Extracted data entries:
Start of Block

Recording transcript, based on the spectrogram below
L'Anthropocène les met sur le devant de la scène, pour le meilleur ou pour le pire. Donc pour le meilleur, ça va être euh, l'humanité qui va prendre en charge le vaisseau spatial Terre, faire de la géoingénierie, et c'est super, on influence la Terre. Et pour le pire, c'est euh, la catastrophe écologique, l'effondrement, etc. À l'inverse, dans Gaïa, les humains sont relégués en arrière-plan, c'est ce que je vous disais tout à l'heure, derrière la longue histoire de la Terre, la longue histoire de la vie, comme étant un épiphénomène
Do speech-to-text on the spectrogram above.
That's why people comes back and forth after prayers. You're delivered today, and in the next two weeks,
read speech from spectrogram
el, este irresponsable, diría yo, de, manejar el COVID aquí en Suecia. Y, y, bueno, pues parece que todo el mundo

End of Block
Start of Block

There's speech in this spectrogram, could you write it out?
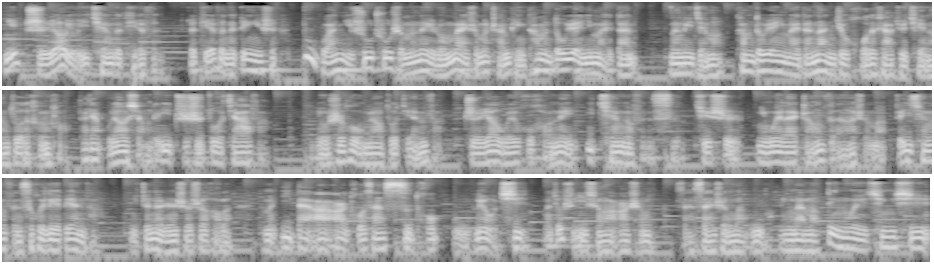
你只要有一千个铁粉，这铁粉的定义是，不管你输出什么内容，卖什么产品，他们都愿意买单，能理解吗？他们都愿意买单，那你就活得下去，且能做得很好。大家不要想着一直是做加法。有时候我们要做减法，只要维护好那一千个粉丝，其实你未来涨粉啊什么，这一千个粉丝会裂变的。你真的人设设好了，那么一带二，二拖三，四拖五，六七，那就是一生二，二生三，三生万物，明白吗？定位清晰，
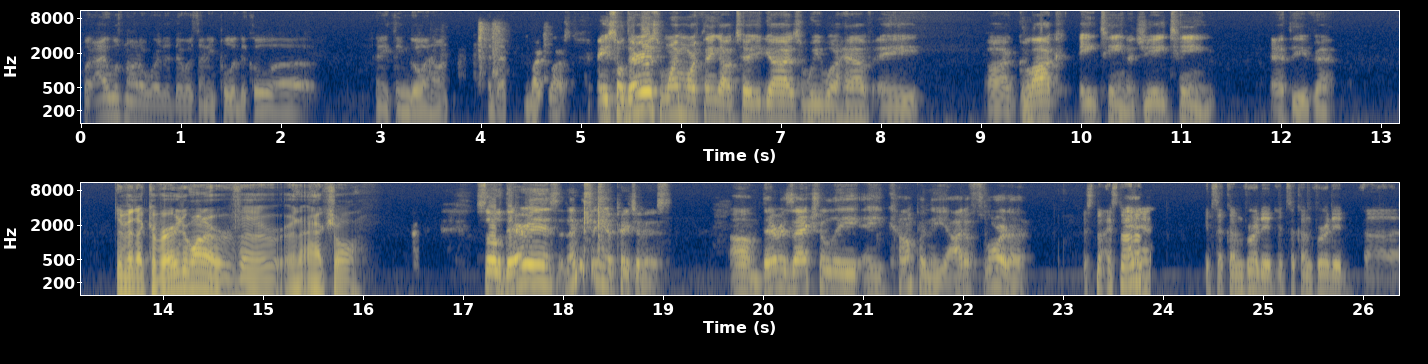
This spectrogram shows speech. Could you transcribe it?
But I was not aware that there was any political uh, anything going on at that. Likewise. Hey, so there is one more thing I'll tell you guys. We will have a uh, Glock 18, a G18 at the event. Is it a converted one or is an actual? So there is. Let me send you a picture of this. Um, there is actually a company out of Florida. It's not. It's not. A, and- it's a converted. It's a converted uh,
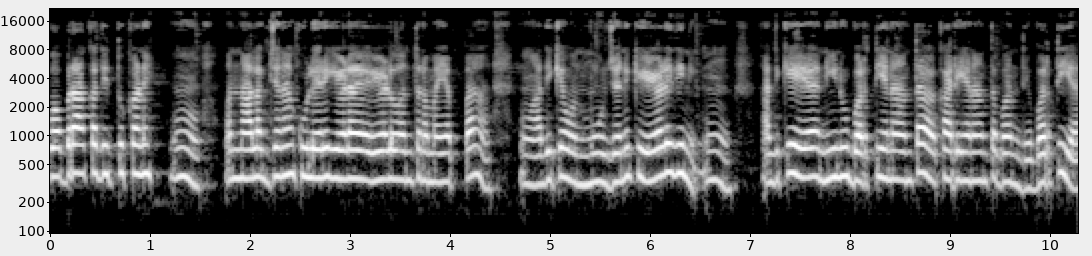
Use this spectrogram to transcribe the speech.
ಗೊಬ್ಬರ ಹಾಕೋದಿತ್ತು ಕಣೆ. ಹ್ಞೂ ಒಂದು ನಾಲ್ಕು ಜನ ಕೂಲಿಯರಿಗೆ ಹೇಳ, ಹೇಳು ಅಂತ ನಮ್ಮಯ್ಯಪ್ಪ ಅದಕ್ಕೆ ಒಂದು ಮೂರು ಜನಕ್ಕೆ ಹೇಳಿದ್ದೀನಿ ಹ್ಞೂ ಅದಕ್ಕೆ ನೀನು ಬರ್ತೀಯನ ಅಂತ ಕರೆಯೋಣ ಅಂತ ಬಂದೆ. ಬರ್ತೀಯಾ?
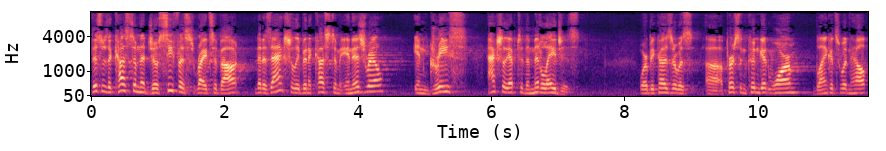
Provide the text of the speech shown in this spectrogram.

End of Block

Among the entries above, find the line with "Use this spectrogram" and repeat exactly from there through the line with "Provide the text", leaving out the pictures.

> Task response:
Use this spectrogram to transcribe the speech.
ಗೊಬ್ಬರ ಹಾಕೋದಿತ್ತು ಕಣೆ. ಹ್ಞೂ ಒಂದು ನಾಲ್ಕು ಜನ ಕೂಲಿಯರಿಗೆ ಹೇಳ, ಹೇಳು ಅಂತ ನಮ್ಮಯ್ಯಪ್ಪ ಅದಕ್ಕೆ ಒಂದು ಮೂರು ಜನಕ್ಕೆ ಹೇಳಿದ್ದೀನಿ ಹ್ಞೂ ಅದಕ್ಕೆ ನೀನು ಬರ್ತೀಯನ ಅಂತ ಕರೆಯೋಣ ಅಂತ ಬಂದೆ. ಬರ್ತೀಯಾ?
Provide the text of the speech shown in this spectrogram.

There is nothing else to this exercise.